Very famous examples of such republican instruments were the Virginia House of Burgesses and the Massachusetts Assembly. These were regulated by either representative or direct democracy. The symbol of democracy at the time was looked upon as the House of Commons in England, however it did seem a bit more than contradicting to have the Buckingham Palace towering high in the very country. The colonists did give their allegiances to the monarch but because of the fact that it was kind of conditional. Although they did not realize it nor was it formally declared but they remained docile because they were never tampered by British legislations.
They had during this time, created their own principles, created their own system of jurisprudence, law, justice, methods of trade, commerce, education, agriculture etc. When after the French and Indian war, the British began actively participating in the earlier enumerated colonial components of society; it would’ve obviously been not received glad handedly by the Colonists as it did not. Let’s now examine the economic evolution that took place to ensure America’s Independence. The 150 year old period was in terms of trade and commerce coined as a period of salutary neglect.
For the colonists it brought economic prosperity and industrialization. For the British it was shooting themselves in the foot. Intentional lax in order to show the appreciation for economic freedom while regulating the policy of mercantilism. Does it make any sense? One would question Robert Walpole’s sanity between all of this; however he is not our subject of concern. What you shall so sow so shall you reap; a very old and passed around saying isn’t it? But it does make sense in the context. The British for a very long period of time followed the policy and the colonist enjoyed its benefits.
Smuggling was nothing out of the blue, very common. Other European nations also benefitted from it, the Colonial agriculture products such as hay, wheat, barley, maize and cotton were valued highly in foreign markets. When the British annoyed at Colonial stubbornness to pay taxes, passed the writs of assistance; there was an outrage. There had to be one, like it did, smuggling was not put up with anymore and a flow of revenue generation created as a result of foreign trade stagnated. How were the merchants to run their businesses without the freedom of trading being allowed to them as it had always been?
Hence there was an outcry by the merchants who went bankrupt as a result of such legislation. Ah! One cannot expect the theme to be talked about without the mentioning of taxes somewhere or another. The country was not at all familiar with taxes; once again it is necessary to mention that when we talk about being not being tampered for almost 150 years it is meant more than it sounds. Citizens in Britain were obliged to pay taxes, however their brethren in the New World were not. I do at times believe that absolute freedom corrupts absolutely, there should be some harnesses or bridles put on in order to let ivility root in or in this case for rule to sustain.
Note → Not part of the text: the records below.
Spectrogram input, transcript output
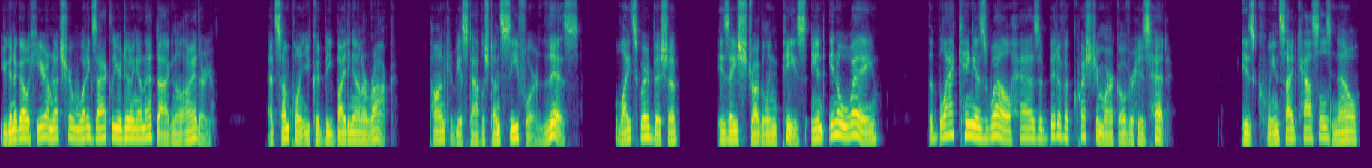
You're going to go here. I'm not sure what exactly you're doing on that diagonal either. At some point, you could be biting on a rock. Pawn could be established on c4. This light square bishop is a struggling piece, and in a way, the black king as well has a bit of a question mark over his head. Is queenside castles now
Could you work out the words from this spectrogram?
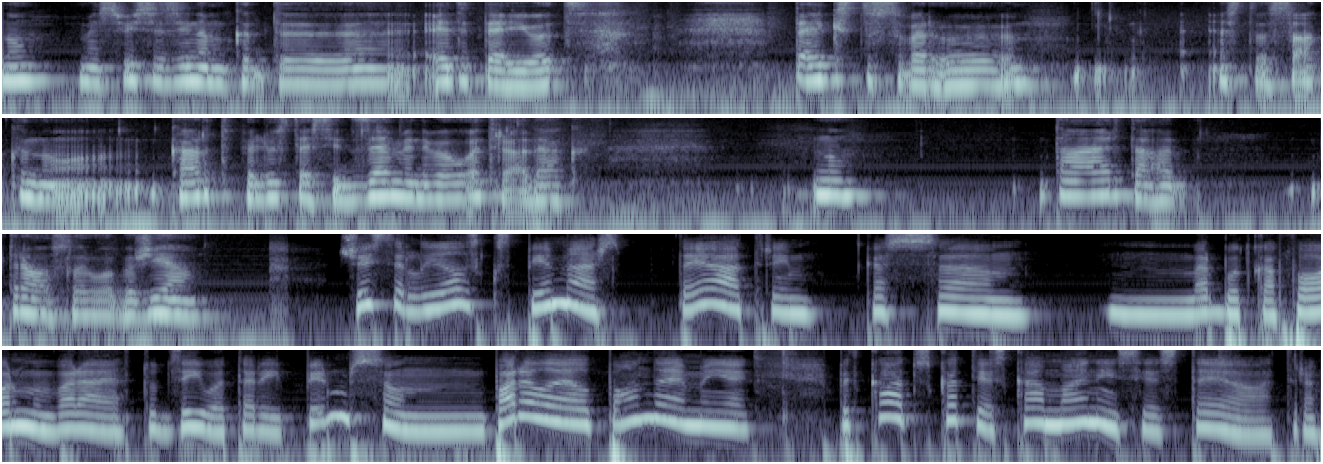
nu, mēs visi zinām, ka uh, editējot tekstus, var, uh, es to saku, no kartupeļu uztaisīt zemeni vai otrādi. Nu, tā ir tā trausla robeža. Jā. Šis ir lielisks piemērs teātrim, kas um, Mm, varbūt kā forma varētu dzīvot arī pirms un paralēli pandēmijai, bet kā tu skaties, kā mainīsies teātra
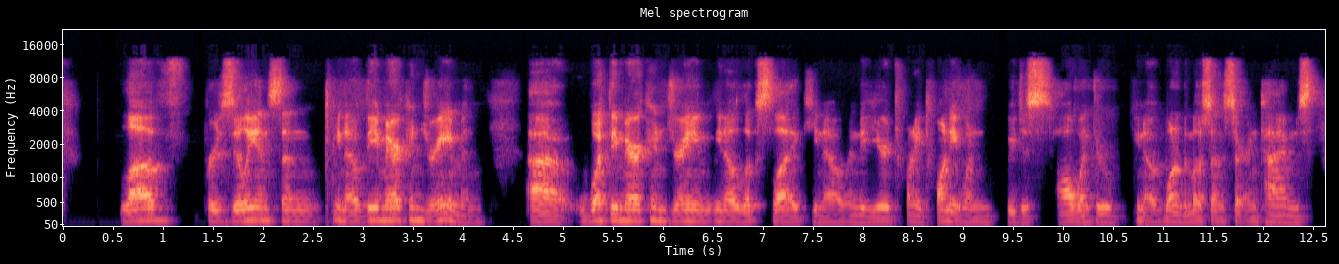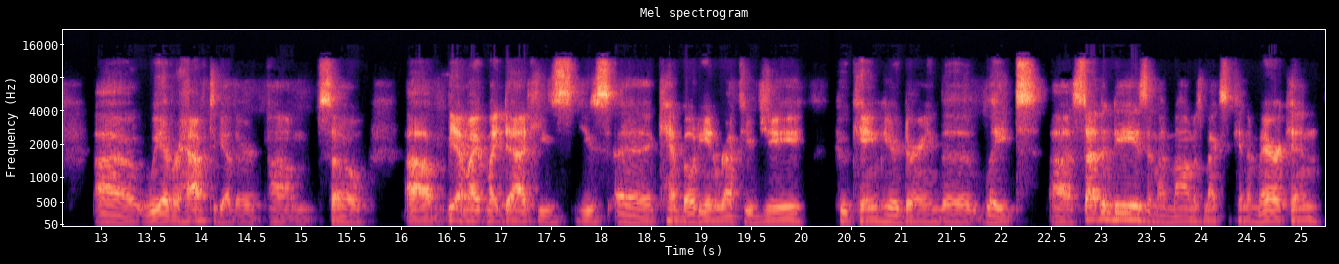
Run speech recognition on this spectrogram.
love, resilience, and you know the American dream and uh, what the American dream you know looks like you know in the year 2020 when we just all went through you know one of the most uncertain times uh, we ever have together. Um, so um, yeah, my, my dad, he's, he's a Cambodian refugee who came here during the late uh, 70s and my mom is Mexican American.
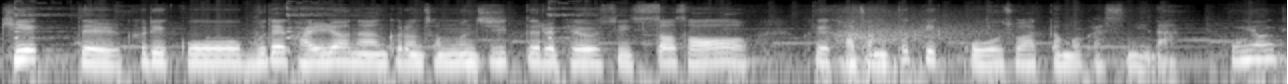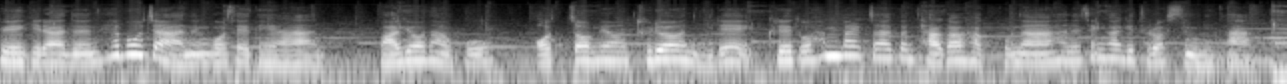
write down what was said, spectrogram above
기획들 그리고 무대 관련한 그런 전문 지식들을 배울 수 있어서 그게 가장 뜻깊고 좋았던 것 같습니다. 공연 기획이라는 해보지 않은 것에 대한 막연하고 어쩌면 두려운 일에 그래도 한 발짝은 다가갔구나 하는 생각이 들었습니다.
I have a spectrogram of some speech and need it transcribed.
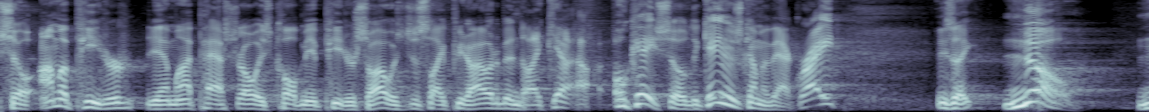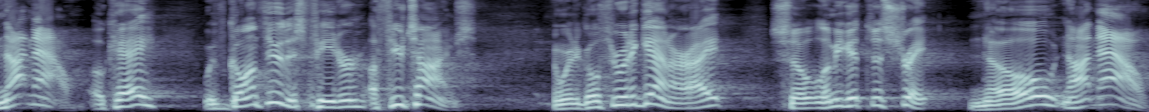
So I'm a Peter. Yeah, my pastor always called me a Peter, so I was just like Peter. I would have been like, yeah, uh, okay, so the kingdom's coming back, right? He's like, no, not now, okay? We've gone through this, Peter, a few times, and we're gonna go through it again, all right? So let me get this straight. No, not now,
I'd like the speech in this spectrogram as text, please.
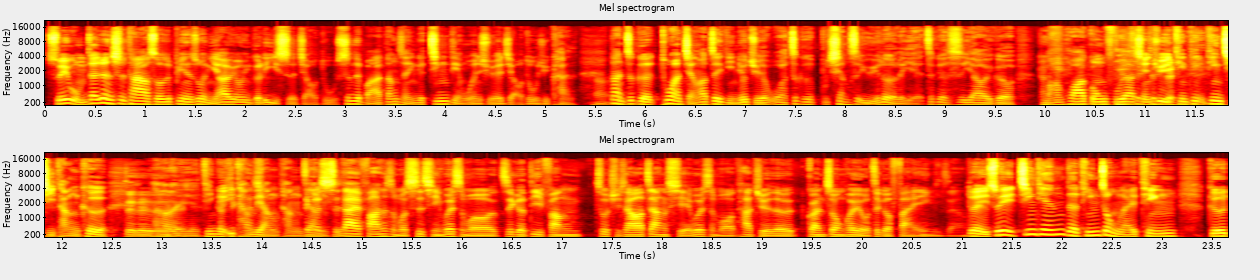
所以我们在认识它的时候，就变成说，你要用一个历史的角度，甚至把它当成一个经典文学的角度去看。那你这个突然讲到这一点，你就觉得哇，这个不像是娱乐了耶，这个是要一个 蛮花功夫，要先去听听听几堂课，对对对，听个一堂两堂这样子。时代发生什么事情？为什么这个地方作曲家要这样写？为什么他觉得观众会有这个反应？这样对，所以今天的听众来听歌。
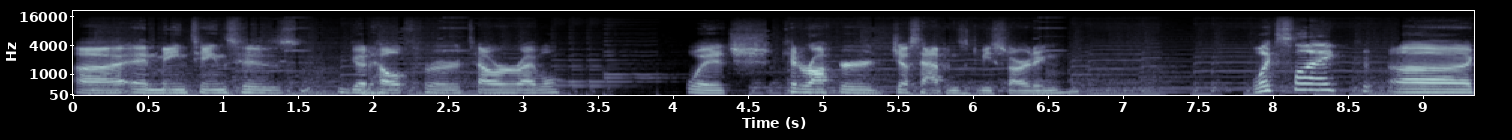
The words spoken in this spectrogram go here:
uh, and maintains his good health for tower arrival, which Kid Rocker just happens to be starting. Looks like uh,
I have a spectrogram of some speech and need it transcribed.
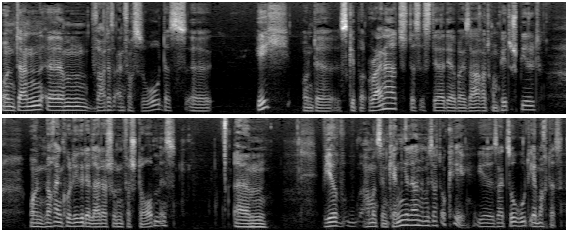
Und dann ähm, war das einfach so, dass äh, ich und der Skipper Reinhardt, das ist der, der bei Sarah Trompete spielt, und noch ein Kollege, der leider schon verstorben ist, ähm, wir haben uns dann kennengelernt und haben gesagt, okay, ihr seid so gut, ihr macht das.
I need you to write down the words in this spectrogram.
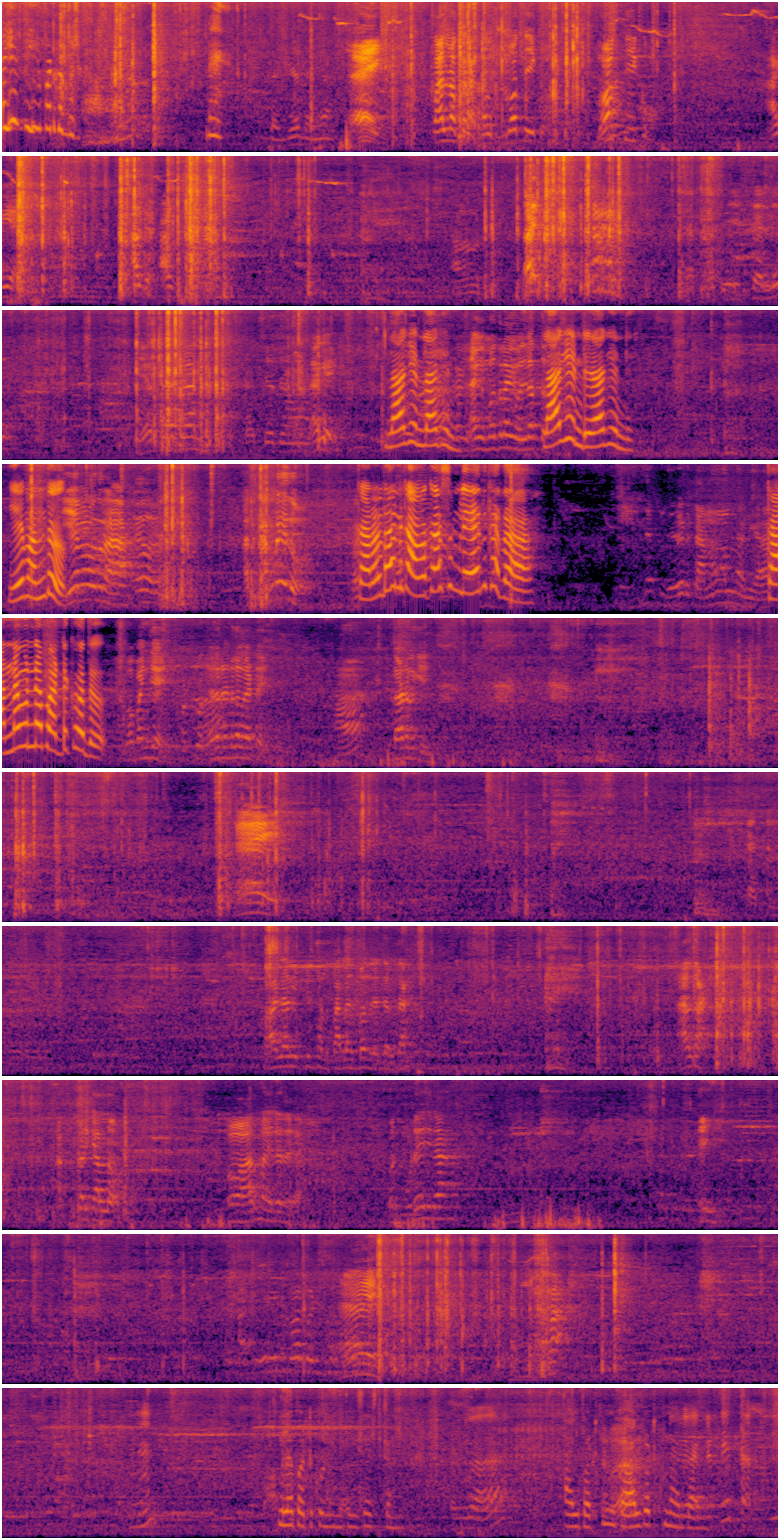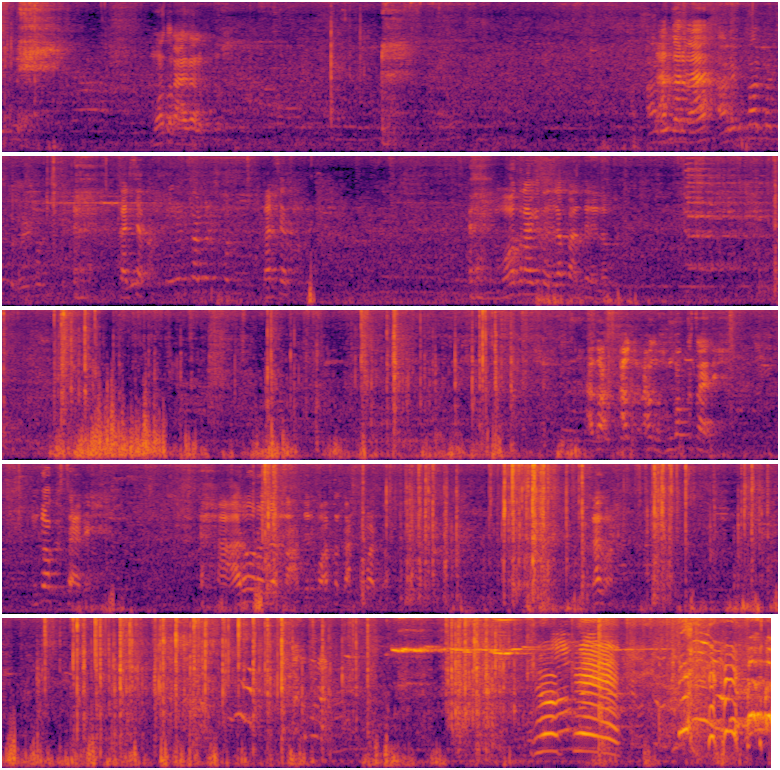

When suddenly exposed to direct taxes such as Stamp Act and Sugar Acts why would it not cause havoc with in the colonists? It would lead to acrimony towards the crown like it did, it would lead to mass protests like it did and would lead to severing of ties like it did. In the beginning I wrote about how a historical event is subject to independent interpretation. How historians may or may not agree on something because of the different elements molding the shape of the basis for their knowledge.
I must confess that it is not arbitrary and applies to myself as it does to any other individual. I believe that evolution without revolution is lame and revolution without evolution blind, very similar to what Einstein said about religion and science. One thing is for certain though, nothing is by nature revolutionary. There has to be friction to beget fire. During the 150 year period evolutionary changes in political beliefs, social policies and economic mechanisms did take place otherwise the colonists would’ve never armed themselves to teeth and hoisted the flag of revolution.